It’s almost over. I don’t know if I can stand it much longer, but the end is in sight. I see a shining beacon at the end of the tunnel, the tape across the finish line, the checkered flag. It’s Election Day.
Every two years we are inundated with idiocy, advocacy, punditry and a slew of commercials progressively more insulting, and more importantly, annoying. The visceral attacks are coming at me faster than I can count as my attempts to escape reality for a half-hour or two have reached a point that, until the day after the elections, I am boycotting live TV.
I know, part of me died saying that, but I just can’t handle the asinine commercials anymore. I’m glad I have a DVR. I might have turned off the tube completely if I didn’t. That thought scares me more than anything.
Now, I’m not an unreasonable person (unless I don’t get my morning coffee) but I’m going to be honest here. I’ve known who I was voting for in local, state and national elections for weeks. I’ve done my homework, checked records, researched candidates and made my decision as an informed member of society who happens to have a ton of free time because I stay up all night. So these commercials are not for me.
In fact, the candidates probably care less about what I think, since they aren’t going to sway me (although there is one set of commercials that are so intrusive and excessive that they spike my blood pressure). So all this pandering is just annoying.
I know it’s cliché, but it’s cliché for a reason. Everyone hates political ads. And it’s not the pandering for votes that’s annoying, although that’s part of it. It’s the fact that every single one of them is the same. Republican, Democrat, third party, it doesn’t matter. Every single commercial is the same. Don’t believe me? Let me break them down.
Look at a candidate’s commercial. It doesn’t matter the party, as I’ve said, because they’re all the same. They can be broken down into two categories: pro-self and anti-other-guy. “Pro-self” ads go something like this: “I’m blah blah blah, I know numbers, and my opponent’s numbers don’t add up. I help people, love babies and puppies and I want to grow the middle class.” Pretty close?

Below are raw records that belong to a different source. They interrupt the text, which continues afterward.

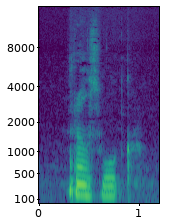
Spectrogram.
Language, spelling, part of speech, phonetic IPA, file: Polish, rozłóg, noun, [ˈrɔzwuk], LL-Q809 (pol)-rozłóg.wav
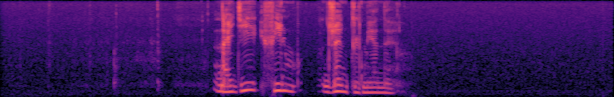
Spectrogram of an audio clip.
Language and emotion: Russian, neutral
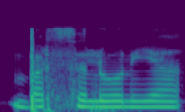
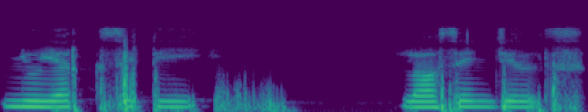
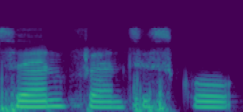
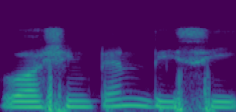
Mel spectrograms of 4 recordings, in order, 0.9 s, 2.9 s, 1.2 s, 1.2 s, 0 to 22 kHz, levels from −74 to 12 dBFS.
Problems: none marked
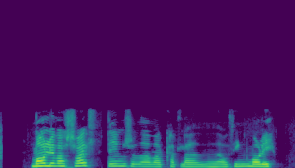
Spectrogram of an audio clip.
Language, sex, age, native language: Icelandic, female, 11, Icelandic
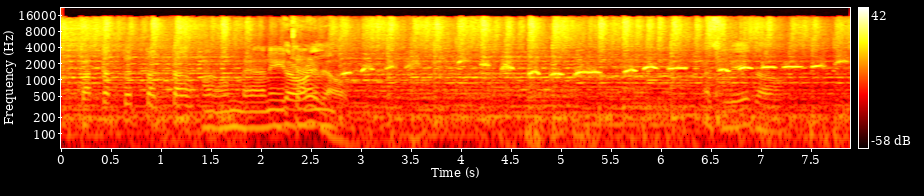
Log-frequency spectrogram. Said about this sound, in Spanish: Ojalá saber silbar para hacer eso.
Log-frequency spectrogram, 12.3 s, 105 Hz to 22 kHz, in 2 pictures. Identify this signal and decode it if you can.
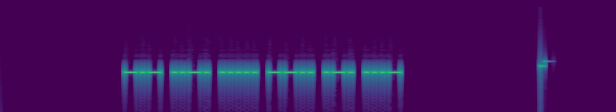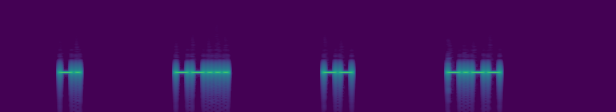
Morse code, heard as a keyed tone, about 30 wpm, spaced as for 15 wpm, 700 Hz. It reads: KF5ZRV N7MY
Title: USA Call Signs - 8x Character Spacing - 30wpm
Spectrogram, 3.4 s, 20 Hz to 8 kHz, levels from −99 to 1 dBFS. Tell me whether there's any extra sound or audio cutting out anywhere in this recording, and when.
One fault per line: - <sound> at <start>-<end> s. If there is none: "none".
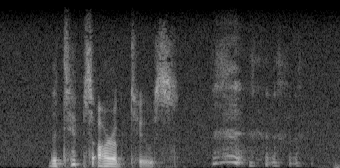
- laugh at 2.1-3.2 s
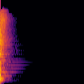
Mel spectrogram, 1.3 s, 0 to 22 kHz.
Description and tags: TAC14x8 RE20 VELO7
The loudest strike is also a rimshot. Microphones used were: AKG D202, Audio Technica ATM250, Audix D6, Beyer Dynamic M201, Electrovoice ND868, Electrovoice RE20, Josephson E22, Lawson FET47, Shure SM57 and Shure SM7B. The final microphone was the Josephson C720, a remarkable microphone of which only twenty were made to mark the Josephson company's 20th anniversary. Preamps were Amek throughout and all sources were recorded to Pro Tools through Frontier Design Group and Digidesign converters. Final edits were performed in Cool Edit Pro.
14x8, artwood, custom, drum, electrovoice, multi, re20, sample, snare, tama, velocity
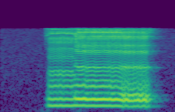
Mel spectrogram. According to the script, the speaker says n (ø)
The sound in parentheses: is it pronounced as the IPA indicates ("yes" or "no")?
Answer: yes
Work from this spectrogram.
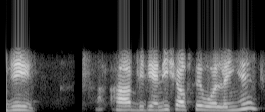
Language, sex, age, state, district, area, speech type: Urdu, female, 18-30, Uttar Pradesh, Lucknow, rural, conversation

How about the “anti-other-guy” ads? They are a bit more entertaining. “’Blah blah blah’ says he/she/it likes babies and puppies, but that isn’t the case. He/She/It thinks babies are gross, and puppies are evil. They also hate the middle class and are using you for their own personal gain. I’m ‘the other person.’ I actually love puppies and babies and think the middle class needs help, and I approved this message.” Again, am I pretty close?
Now, take those two ads, multiply them by about 30, then play them until the collective stress level of Americans is above “highly irritable.”
So what would I do differently? Well, I would never seek political office because I’ve written too many fart jokes to be taken seriously. But that’s OK, I honestly don’t know why anyone in their right mind would want those jobs anyway.
Now, if you’ll excuse me, I must take my blood pressure pills. The debate recap is on.
Chris Hamble is a freelance writer and humor columnist serving newspapers in Minnesota and Wisconsin, and is a lifelong Stillwater resident.